◆ YOUR GOAL ◆
An exact copy of all the data is needed, with every picture left out.

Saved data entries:
┌────────

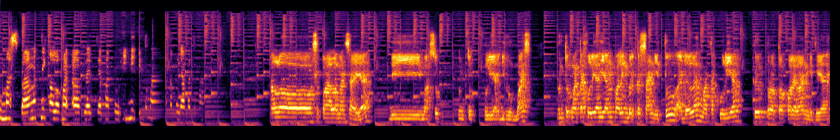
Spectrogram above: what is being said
humas banget nih kalau uh, belajar matkul ini itu mata kuliah apa tuh Pak? Kalau sepengalaman saya dimasuk untuk kuliah di humas, untuk mata kuliah yang paling berkesan itu adalah mata kuliah keprotokoleran gitu ya.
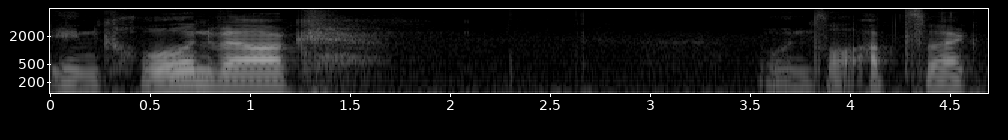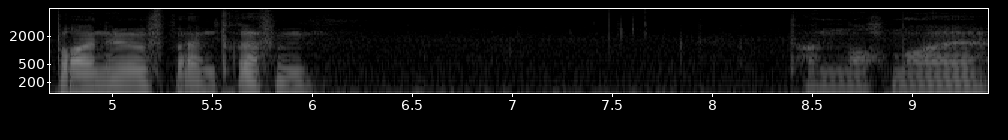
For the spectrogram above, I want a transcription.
in Kronwerk, unser Abzweigbahnhof beim Treffen. Dann nochmal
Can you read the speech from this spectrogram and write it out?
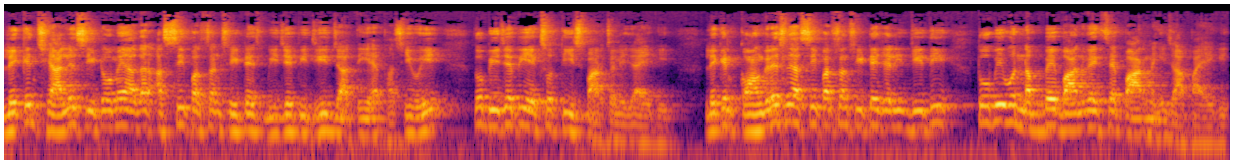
लेकिन 46 सीटों में अगर 80 परसेंट सीटें बीजेपी जीत जाती है, फंसी हुई तो बीजेपी 130 पार चली जाएगी। लेकिन कांग्रेस ने 80 परसेंट सीटें जीती तो भी वो नब्बे बानवे से पार नहीं जा पाएगी।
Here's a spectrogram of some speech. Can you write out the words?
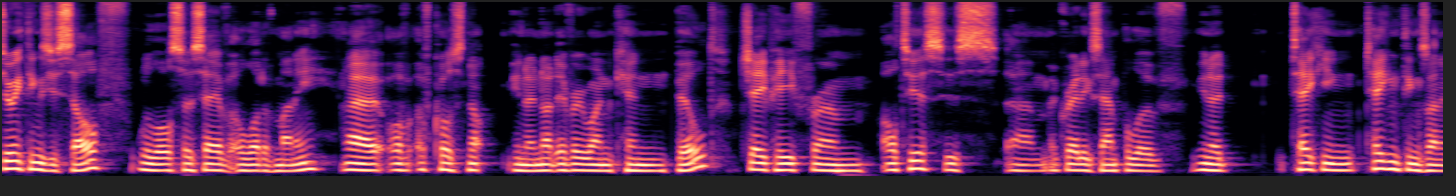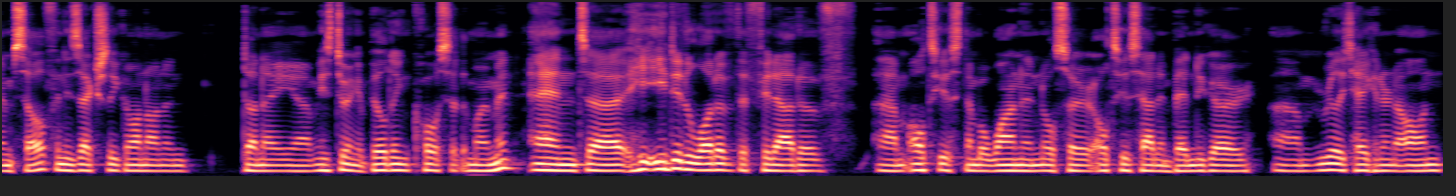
doing things yourself will also save a lot of money. Uh, of, of, course, not you know not everyone can build. JP from Altius is um, a great example of you know taking taking things on himself, and he's actually gone on and done a um, he's doing a building course at the moment, and uh, he, he did a lot of the fit out of um, Altius number one and also Altius out in Bendigo, um, really taking it on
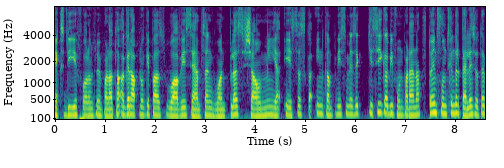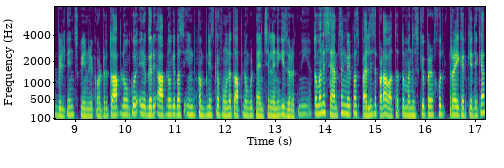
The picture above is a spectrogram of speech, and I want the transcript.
एक्स डी ए फॉरम्स में पढ़ा था। अगर आप लोगों के पास Huawei Samsung one plus Xiaomi या एसस का इन कंपनीज़ में से किसी का भी फ़ोन पड़ा ना तो इन फ़ोन के अंदर पहले से होता है बिल्ट इन स्क्रीन रिकॉर्डर तो आप लोगों को अगर आप लोगों के पास इन कंपनीज़ का फ़ोन है तो आप लोगों को टेंशन लेने की ज़रूरत नहीं है। तो मैंने सैमसंग मेरे पास पहले से पड़ा हुआ था तो मैंने इसके ऊपर खुद ट्राई करके देखा।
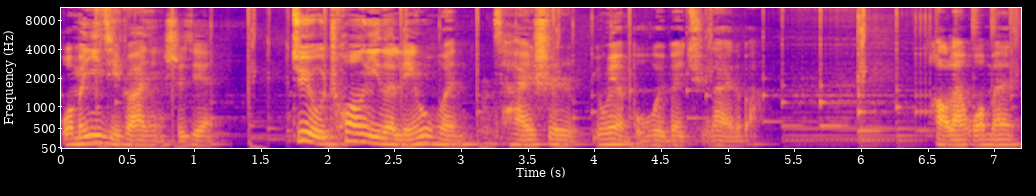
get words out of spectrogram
我们一起抓紧时间。具有创意的灵魂才是永远不会被取代的吧。好了，我们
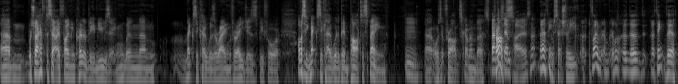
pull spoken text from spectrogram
um, which I have to say I find incredibly amusing when um, Mexico was around for ages before. Obviously, Mexico would have been part of Spain. Uh, or was it France? I can't remember. Spanish France. Empire, isn't it? No, I think it was actually. If I, remember, it was, uh, the, I think the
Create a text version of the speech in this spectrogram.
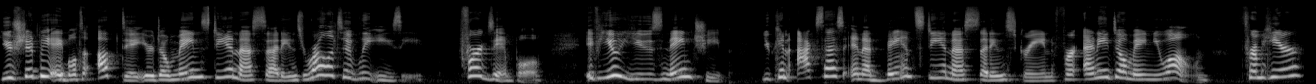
you should be able to update your domain's DNS settings relatively easy. For example, if you use Namecheap, you can access an advanced DNS settings screen for any domain you own. From here,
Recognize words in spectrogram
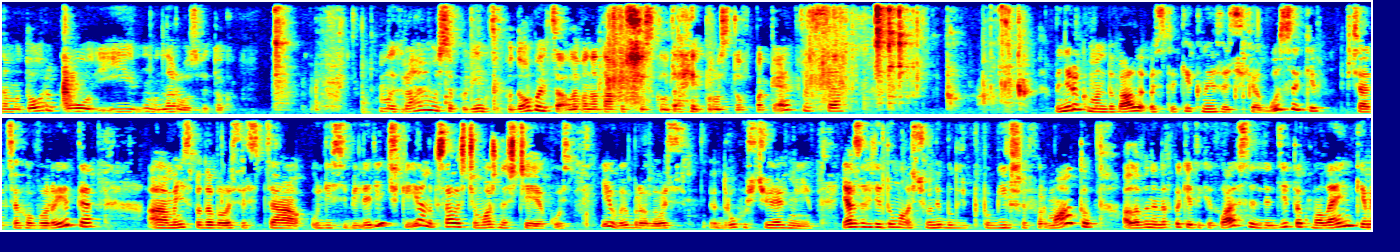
на моторику і ну, на розвиток. Ми граємося, Полінці подобається, але вона також ще складає просто в пакет це все. Мені рекомендували ось такі книжечки гусиків, вчаться говорити. А мені сподобалася ось ця у лісі біля річки, і я написала, що можна ще якусь. І вибрала ось другу, що я вмію. Я взагалі думала, що вони будуть побільше формату, але вони навпаки такі класні для діток, маленькі,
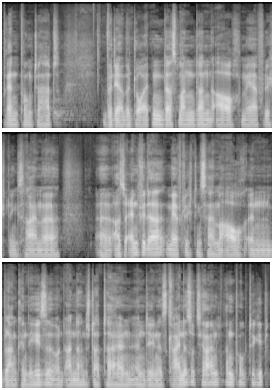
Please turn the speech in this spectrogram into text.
Brennpunkte hat, würde ja bedeuten, dass man dann auch mehr Flüchtlingsheime äh, also entweder mehr Flüchtlingsheime auch in Blankenese und anderen Stadtteilen, in denen es keine sozialen Brennpunkte gibt,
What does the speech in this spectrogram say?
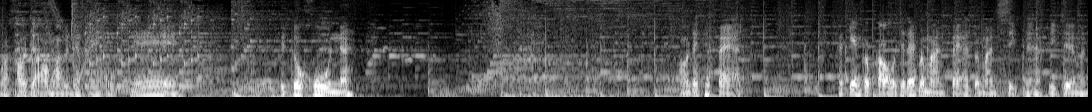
ว่าเขาจะออกมาเป็นแบบไหน โอเค เป็นตัวคูณนะเอาได้แค่แปดถ้าเกมเก่าๆก็จะได้ประมาณ 8 ประมาณ 10 นะฮะฟีเจอร์มัน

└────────

◆ YOUR SOLUTION ◆
Spectrogram above: what is being said
humas banget nih kalau uh, belajar matkul ini itu mata kuliah apa tuh Pak? Kalau sepengalaman saya dimasuk untuk kuliah di humas, untuk mata kuliah yang paling berkesan itu adalah mata kuliah keprotokoleran gitu ya.
For the spectrogram above, I want a transcription.
in Kronwerk, unser Abzweigbahnhof beim Treffen. Dann nochmal
Can you read the speech from this spectrogram and write it out?
लेकिन 46 सीटों में अगर 80 परसेंट सीटें बीजेपी जीत जाती है, फंसी हुई तो बीजेपी 130 पार चली जाएगी। लेकिन कांग्रेस ने 80 परसेंट सीटें जीती तो भी वो नब्बे बानवे से पार नहीं जा पाएगी।
Here's a spectrogram of some speech. Can you write out the words?
doing things yourself will also save a lot of money. Uh, of, of, course, not you know not everyone can build. JP from Altius is um, a great example of you know taking taking things on himself, and he's actually gone on and done a um, he's doing a building course at the moment, and uh, he, he did a lot of the fit out of um, Altius number one and also Altius out in Bendigo, um, really taking it on
The picture above is a spectrogram of speech, and I want the transcript.
एक्स डी ए फॉरम्स में पढ़ा था। अगर आप लोगों के पास Huawei Samsung one plus Xiaomi या एसस का इन कंपनीज़ में से किसी का भी फ़ोन पड़ा ना तो इन फ़ोन के अंदर पहले से होता है बिल्ट इन स्क्रीन रिकॉर्डर तो आप लोगों को अगर आप लोगों के पास इन कंपनीज़ का फ़ोन है तो आप लोगों को टेंशन लेने की ज़रूरत नहीं है। तो मैंने सैमसंग मेरे पास पहले से पड़ा हुआ था तो मैंने इसके ऊपर खुद ट्राई करके देखा।
get words out of spectrogram
我们一起抓紧时间。具有创意的灵魂才是永远不会被取代的吧。好了，我们
pull spoken text from spectrogram
um, which I have to say I find incredibly amusing when um, Mexico was around for ages before. Obviously, Mexico would have been part of Spain. Uh, or was it France? I can't remember. Spanish France. Empire, isn't it? No, I think it was actually. If I, remember, it was, uh, the, I think the
Create a text version of the speech in this spectrogram.
you should be able to update your domain's DNS settings relatively easy. For example, if you use Namecheap, you can access an advanced DNS settings screen for any domain you own. From here,
Recognize words in spectrogram
на моторику і ну, на розвиток. Ми граємося, Полінці подобається, але вона також ще складає просто в пакет це все. Мені рекомендували ось такі книжечки гусиків, вчаться говорити. А мені сподобалася ось ця у лісі біля річки, і я написала, що можна ще якусь. І вибрала ось другу, що я вмію. Я взагалі думала, що вони будуть побільше формату, але вони навпаки такі класні для діток, маленькі,
Please turn the speech in this spectrogram into text.
Brennpunkte hat, würde ja bedeuten, dass man dann auch mehr Flüchtlingsheime äh, also entweder mehr Flüchtlingsheime auch in Blankenese und anderen Stadtteilen, in denen es keine sozialen Brennpunkte gibt,
What does the speech in this spectrogram say?
ว่าเขาจะออกมาเป็นแบบไหน โอเค เป็นตัวคูณนะเอาได้แค่แปดถ้าเกมเก่าๆก็จะได้ประมาณ 8 ประมาณ 10 นะฮะฟีเจอร์มัน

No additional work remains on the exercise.